Chicago singer/songwriter and guitarist Jay Mathes is obsessed. Love, human redemption, inadequacy and forgiveness, are all topics to which he returns, mining his life to create art. Although Mathes got a taste of mainstream approval when he was selected to play at a Wisconsin Gap as part of a nationwide simultaneous performance, he’s still working toward his big break. However, he continues to forge ahead, focused on making his voice heard.
Our Town Describe your sound.
Jay Mathes Guitar-driven pop/rock with memorable melodies and lyrics that resonate with the human experience.
OT Was performing always a goal?
JM I didn't consider music as a career until high school, didn't even know how to sing. On a whim a buddy of mine said, "Hey, let's sign up for choir, that way, we'll have at least one class together. Plus, I've heard there are a lot of chicks." I began writing songs seriously the same week we started classes. [But] the big shift to performing started when my parents bought me my first Harmony-brand electric guitar, for my thirteenth birthday.
OT What inspires you?
JM I try to read a lot, classic literature and poetry. I listen to a lot of music; I get outdoors, rock climbing and camping.
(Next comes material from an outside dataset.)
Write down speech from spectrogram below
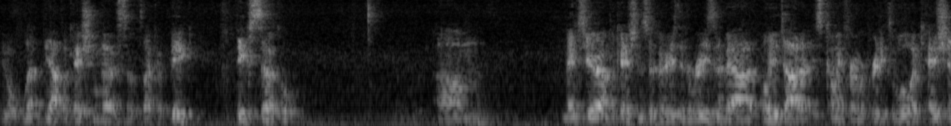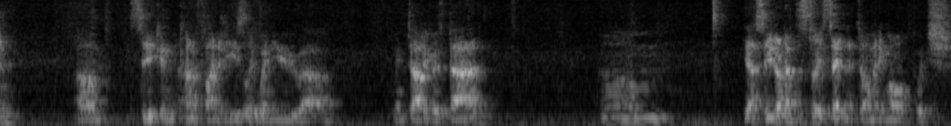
it'll let the application know. So it's like a big, big circle. Um, makes your application super easy to reason about. All your data is coming from a predictable location. Um, so you can kind of find it easily when you uh, when data goes bad. Um, yeah, so you don't have to store your state in a DOM anymore, which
Oh yeah, and I drink a lot of coffee and beer, but not necessarily at the same time. I try to write every day, just write about whatever [I’m] experiencing or thinking about. Recently, what has come out has been pretty dark. This has been a period of real struggle for me, particularly pursuing music as a full-time income source.
OT So no day job?
JM Until March of 2010, I taught private guitar lessons. Week in and out, I was telling my students to follow their dreams, pursue their passions, and do something with their lives. It was time for me to take my own advice. Little by little, I'm eating in to my savings account [but] I have to believe all of my investments in my music, not just financial, [but] strain on relationships and time away from family, [will] pay off. In the meantime, my wife is pulling in more cash than I, and we're making it work as best we can. My situation is not common; I have a unique opportunity to put time into my music right now, a real gift from my family.
OT There’s a Christian music feeling to several of your songs, but you don’t describe yourself as a Christian musician. Why?
JM There's a big difference between Christian music and music made by a Christian. I find most Christian pop music to be hokey, glib, contrived, and self-serving, not to mention poorly executed and written with almost no artistry whatsoever. So yeah, I intentionally don't call myself a Christian musician. I try to sing about it all; and if it gets people to think and ask questions about the ever-evasive meaning of life, then I’ve done what I set out to.
OT What can listeners expect from your forthcoming album?
JM "Fundamental" is first a live performance - no overdubs, no metronome, no vocal tuning, no fancy production tricks. The record is just me and an acoustic guitar. There is no more honest an instrument.
OT Favorite Chicago venue?
JM As an artist, I've always loved The Cubby Bear. As a fan, I’d say when the Metro is packed, there are few rooms that feel the same. The atmosphere is electric.
OT Any advice for aspiring musicians?
JM Perform as often as you can. Hone your craft on stage. Perform with other, better musicians. Finally, cultivate a heart of thanksgiving. Don't be bitter about the successes of others - especially when you know that your music is better than theirs. There's no short cut to the top - even if it seems like there is.
A freelance writer with an MFA in Creative Writing from The School of the Art Institute of Chicago, Sarah Terez Rosenblum, when not writing, supports herself as a figure model, Spinning instructor and teacher at Chicago's Story Studio. Inevitably one day she will find herself lecturing naked on a spinning bike. She’s kind of looking forward to it actually. Follow Sarah on Twitter: @SarahTerez